Mobile e-mail initiatives have started in many different ways in the past. Sometimes, they have come about as a result of users pestering the IT department, leading to tactical implementations that were regarded simply as a necessary evil from an IT perspective, rather than a fully fledged part of the IT strategy and infrastructure.
On other occasions, mobile operators and their partners have sold a "proof of concept" pilot project to an organisation. This project solidified over time into a permanent installation, but without necessarily having been bolstered to deal with the broader needs of scalability and manageability.
Third, there are "under the radar" projects in which individuals and departments have used "prosumer" products and services to solve their personal and local needs, sometimes with the blessing of IT, sometimes without.
Of course, there are also organisations that have implemented mobile e-mail systems as one or more properly supported IT initiatives, but for whatever reason, wish to revisit these systems. This might be because of the maturing of user needs, a wish to review past and future investments in the light of technology evolution, or a desire to consolidate multiple systems to reduce cost, improve support or make the system more manageable.
Making sense of the options
Now that mobile e-mail is moving into the mainstream, with technology and services widely available to businesses of all sizes, organisations looking to either invest for the first time or review their current arrangements are presented with a range of approaches and options for moving forward.
But how do you make sense of these options and figure out the best system for your business? If your course is not yet set, you are likely to be faced with some technology decisions.
Although interest in mobile access to a range of corporate systems, such as customer relationship management and enterprise resource planning, is growing, messaging is still the primary driver for investment in handheld technology for business professionals. And according to 756 business and IT professionals participating in a recent online study, it is going to remain this way for at least the next couple of years.
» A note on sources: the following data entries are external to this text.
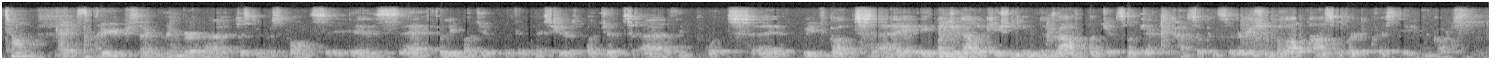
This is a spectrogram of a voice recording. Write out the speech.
Tom, oh, it's Through your presiding member, uh, just a response, it is uh, fully budgeted within this year's budget. Uh, I think what uh, we've got uh, a budget allocation in the draft budget subject to council consideration, but I'll pass over to Christie in regards to that.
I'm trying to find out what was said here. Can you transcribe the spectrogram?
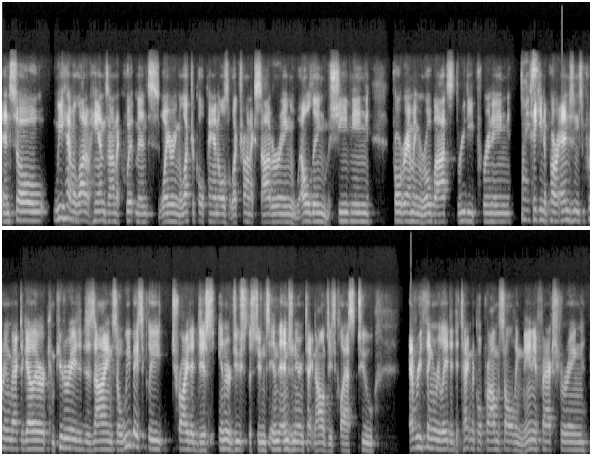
And so we have a lot of hands-on equipment, wiring electrical panels, electronic soldering, welding, machining, programming robots, 3D printing, Nice. taking apart engines, putting them back together, computer aided design. So we basically try to just introduce the students in the engineering technologies class to everything related to technical problem solving, manufacturing.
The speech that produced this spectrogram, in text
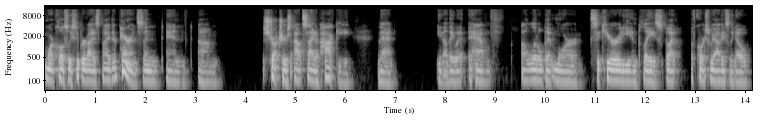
more closely supervised by their parents and and um, structures outside of hockey, that you know they would have a little bit more security in place. But of course, we obviously know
The debate about whether e-mail on the move is going to be an integral part of business life into the future is pretty much over. If you are not yet convinced, you are in the minority.
Some organisations have already set their direction in this area in terms of technology choices, but if you have yet to take the plunge - or need to review an informal, limited or piecemeal capability that is currently in place - then decisions need to be made.
All mobile e-mail systems have one thing in common: they allow a user to send and receive messages via a handheld device. Where they differ significantly is in the way they do this, which in turn determines which underlying mail servers and services they will work with effectively, the experience delivered to the user, and the ease with which they can be set up and administered.
Systems designed to work with large-scale Microsoft Exchange or Lotus Domino systems are not necessarily going to help the large number of small businesses relying on ISP-hosted Pop3 mailboxes, and vice versa.
Assess your mobile e-mail needs
And from a user perspective, systems conceived for occasional low-volume access will be inadequate for road warriors, and fully comprehensive mailbox mirroring and attachment handling may be an overkill or difficult to cost justify for relatively light users.
The challenger to the crown is Microsoft, with its mobile e-mail capability embedded natively into Exchange. However, it is worth investigating other options, which sometimes provide greater freedom in terms of device support and systems integration.
Mobile operator branded relay services and total hosted e-mail offerings with a mobile access option particularly address the needs of smaller businesses, so there is nothing practical or technical standing in the way of any organisation moving forwards with e-mail on the move, regardless of its size and requirements.